Available data >>
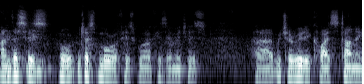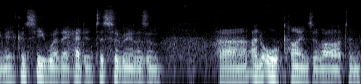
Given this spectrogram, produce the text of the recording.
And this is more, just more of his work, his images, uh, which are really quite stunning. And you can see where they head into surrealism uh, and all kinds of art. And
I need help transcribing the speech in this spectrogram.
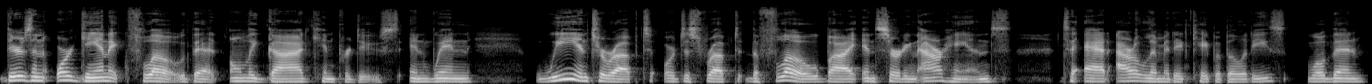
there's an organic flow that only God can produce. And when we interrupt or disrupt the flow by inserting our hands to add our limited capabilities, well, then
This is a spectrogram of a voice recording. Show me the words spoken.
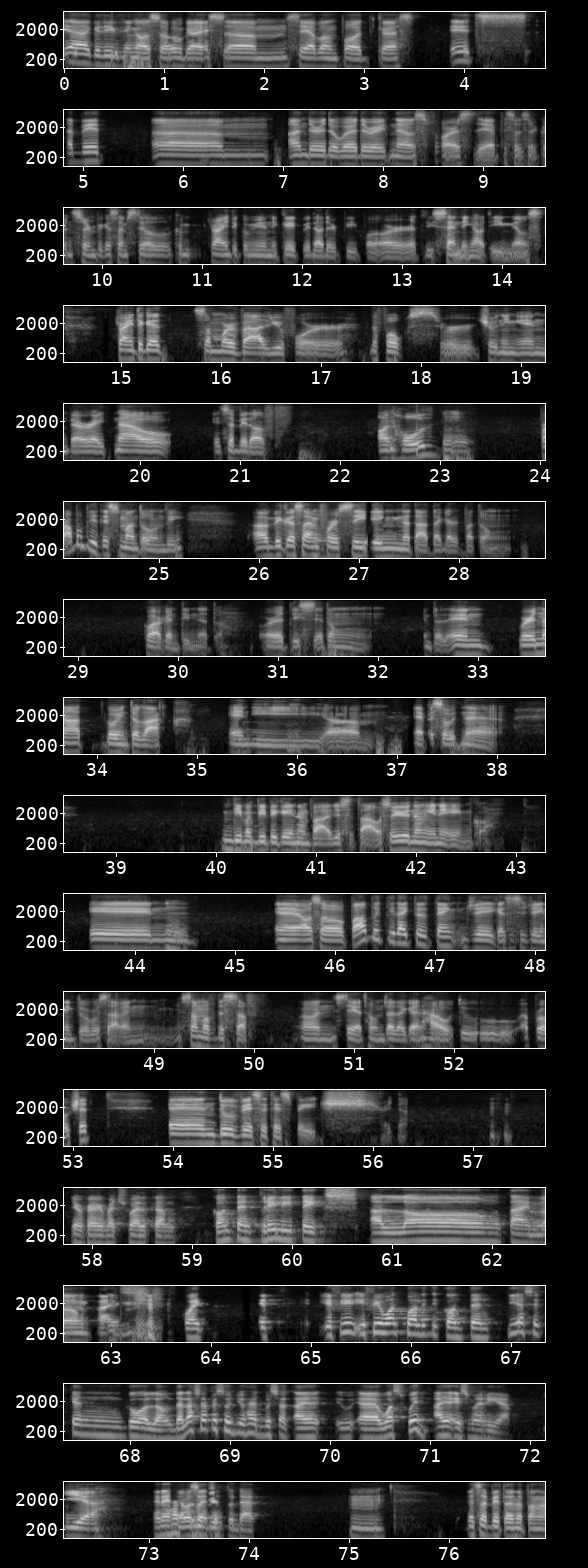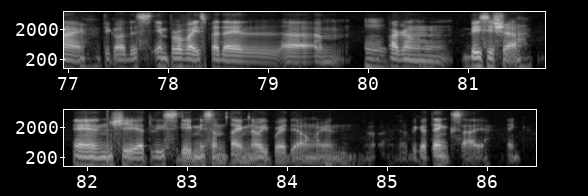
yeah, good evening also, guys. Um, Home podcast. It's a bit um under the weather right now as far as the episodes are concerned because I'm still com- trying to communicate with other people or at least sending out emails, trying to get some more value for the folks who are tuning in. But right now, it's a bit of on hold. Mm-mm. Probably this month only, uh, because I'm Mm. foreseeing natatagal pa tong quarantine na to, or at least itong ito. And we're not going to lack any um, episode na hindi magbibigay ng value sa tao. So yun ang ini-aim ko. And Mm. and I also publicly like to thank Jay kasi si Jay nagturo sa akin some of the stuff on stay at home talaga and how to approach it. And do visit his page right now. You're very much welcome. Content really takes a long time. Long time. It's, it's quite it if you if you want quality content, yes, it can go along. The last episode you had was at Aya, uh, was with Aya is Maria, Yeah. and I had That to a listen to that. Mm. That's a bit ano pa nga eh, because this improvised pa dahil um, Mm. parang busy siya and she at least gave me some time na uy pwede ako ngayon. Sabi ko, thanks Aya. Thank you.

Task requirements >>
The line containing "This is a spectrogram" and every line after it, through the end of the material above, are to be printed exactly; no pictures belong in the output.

Result >>
This is a spectrogram of a voice recording. Show me the words spoken.
yeah, good evening also, guys. Um, Home podcast. It's a bit um under the weather right now as far as the episodes are concerned because I'm still com- trying to communicate with other people or at least sending out emails, trying to get some more value for the folks who are tuning in. But right now, it's a bit of on hold. Mm-mm. Probably this month only, uh, because I'm Mm. foreseeing natatagal pa tong quarantine na to, or at least itong ito. And we're not going to lack any um, episode na hindi magbibigay ng value sa tao. So yun ang ini-aim ko. And Mm. and I also publicly like to thank Jay kasi si Jay nagturo sa akin some of the stuff on stay at home talaga and how to approach it. And do visit his page right now. You're very much welcome. Content really takes a long time. Long time. It's, it's quite it if you if you want quality content, yes, it can go along. The last episode you had was at Aya, uh, was with Aya is Maria, Yeah. and I had That to a listen to that. Mm. That's a bit ano pa nga eh, because this improvised pa dahil um, Mm. parang busy siya and she at least gave me some time na uy pwede ako ngayon. Sabi ko, thanks Aya. Thank you.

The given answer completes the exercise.